In a recent study, researchers uncovered a unique mechanism in which gut microbes have the ability to influence the immune response against nearby liver tumors. This study was observed in mice, and the results were published December 15, 2020 in Cancer Discovery. This research shows how specific diseases that weaken the protective lining of the gut barrier may aggravate certain liver cancers like cholangiocarcinoma. [1]

Anatomically speaking, the liver sits on top of the stomach which are both connected via a portal vein, meaning that the liver could be potentially susceptible to any of the gut microbes. It’s also been found that multiple other diseases that affect the gut, such as primary sclerosing cholangitis (PSC) and colitis, are associated with an increased risk for cholangiocarcinoma as well.

Many similar studies over the years have found evidence to support that gut microbes do in fact influence the immune system in many ways, including the ability to suppress tumor growth. A lot of recent research has been exploring the influence that these gut microbes have on liver tumors in general.

 

Researching The Effect Of Myeloid Cells

The research team conducted multiple experiments showing that immune-suppressing cells, called myeloid cells, can accumulate on the liver with a leaky gut barrier in mouse models. Myeloid cells are usually found near tumors, and are also known for immune-suppression activities, so they’re thought to facilitate tumor growth. The results supported this assumption, showing that mice with gut diseases had increased levels of myeloid cells in the liver, and subsequent tumor growth.

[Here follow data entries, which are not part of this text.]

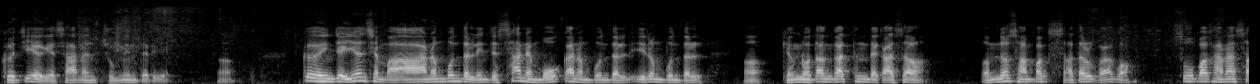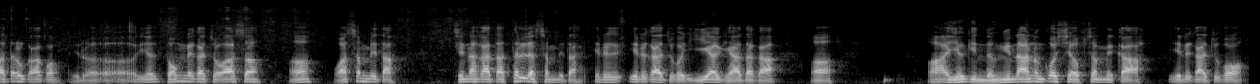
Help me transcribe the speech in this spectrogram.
그 지역에 사는 주민들이 어. 그 이제 연세 많은 분들 이제 산에 못 가는 분들 이런 분들 어 경로당 같은 데 가서 음료수 한 박스 사들고 가고 수박 하나 사들고 가고 이러 동네가 좋아서 어 왔습니다. 지나가다 들렸습니다. 이래 이래 가지고 이야기하다가 어 아, 여기 능이 나는 곳이 없습니까? 이래 가지고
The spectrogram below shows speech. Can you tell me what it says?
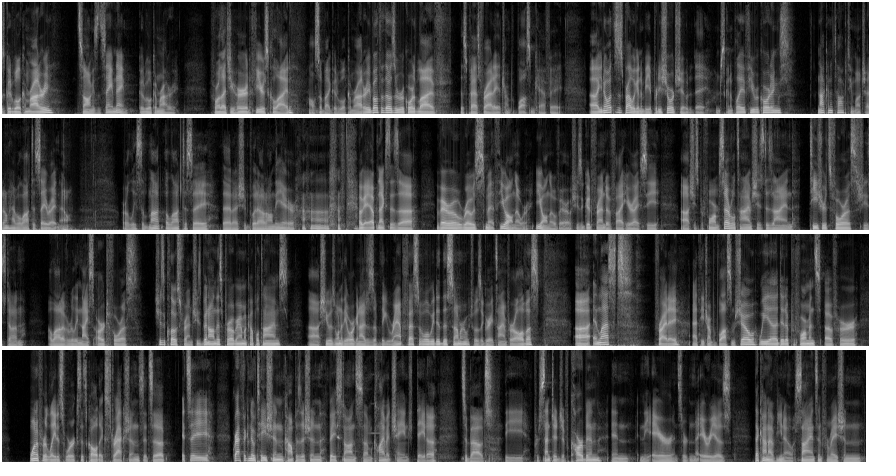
was Goodwill Camaraderie. The song is the same name, Goodwill Camaraderie. Before that, you heard Fears Collide, also by Goodwill Camaraderie. Both of those are recorded live this past Friday at Trumpet Blossom Cafe. Uh, you know what? This is probably going to be a pretty short show today. I'm just going to play a few recordings. Not going to talk too much. I don't have a lot to say right now. Or at least not a lot to say that I should put out on the air. okay, up next is uh, Vero Rose Smith. You all know her. You all know Vero. She's a good friend of I Hear I See. Uh, she's performed several times. She's designed T-shirts for us. She's done a lot of really nice art for us. She's a close friend. She's been on this program a couple times. Uh, she was one of the organizers of the Ramp Festival we did this summer, which was a great time for all of us. Uh, and last Friday at the Trumpet Blossom Show, we uh, did a performance of her one of her latest works. It's called Extractions. It's a it's a graphic notation composition based on some climate change data. It's about the percentage of carbon in in the air in certain areas. That kind of you know science information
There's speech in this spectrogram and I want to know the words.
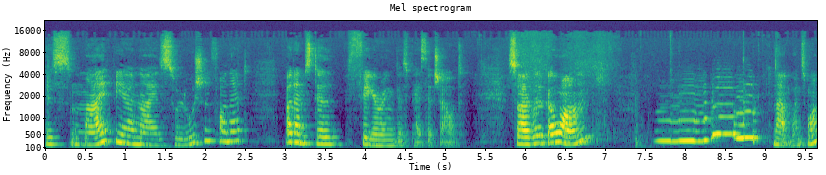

The next part of this study is how all of this would translate in patients, which is always the most important question. To start answering this question, the research team observed patients who had PSC or colitis, and they found a similar immune signaling signature that was also found in the mouse models. Similar to the mice with gut disease and liver cancer, these patients had even greater tumor growth and even worse outcomes. Even though these results are very early findings and more research is needed, there is a good potential for therapeutic applications in the near future.

 

How Using An SRG Rat Platform Can Optimize These Studies

Mouse models have always been a staple with this type of research, but we would suggest Hera’s SRG rat for a more robust and flexible option and for expanding these studies further. Hera’s SRG rats have many anatomical features that would lend well to exploring these connections between PSC and colitis and tumor growth in greater detail. Our humanized rat models have a huge amount of potential in this type of research, as they can not only provide a more accurate representation of safety and efficacy, but also a means for more robust studies very early upstream. With the help from Hera’s platform, better in vivo systems can make studies like the one above more effective and efficient.

 

Learn How Cas-CLOVER Can Benefit Your Animal Model Research

Our Cas-CLOVER technology and CRO services can optimize your workflow while maximizing the quality of your research. Our team would love to discuss your options with our technologies. If you’re interested in learning more, please contact us here.

 
References

  1. Qianfei Zhang, et al. Gut Microbiome Directs Hepatocytes to Recruit MDSCs and Promote Cholangiocarcinoma. Cancer Discov 2021;11:1248–67. DOI: 10.1158/2159-8290.CD-20-0304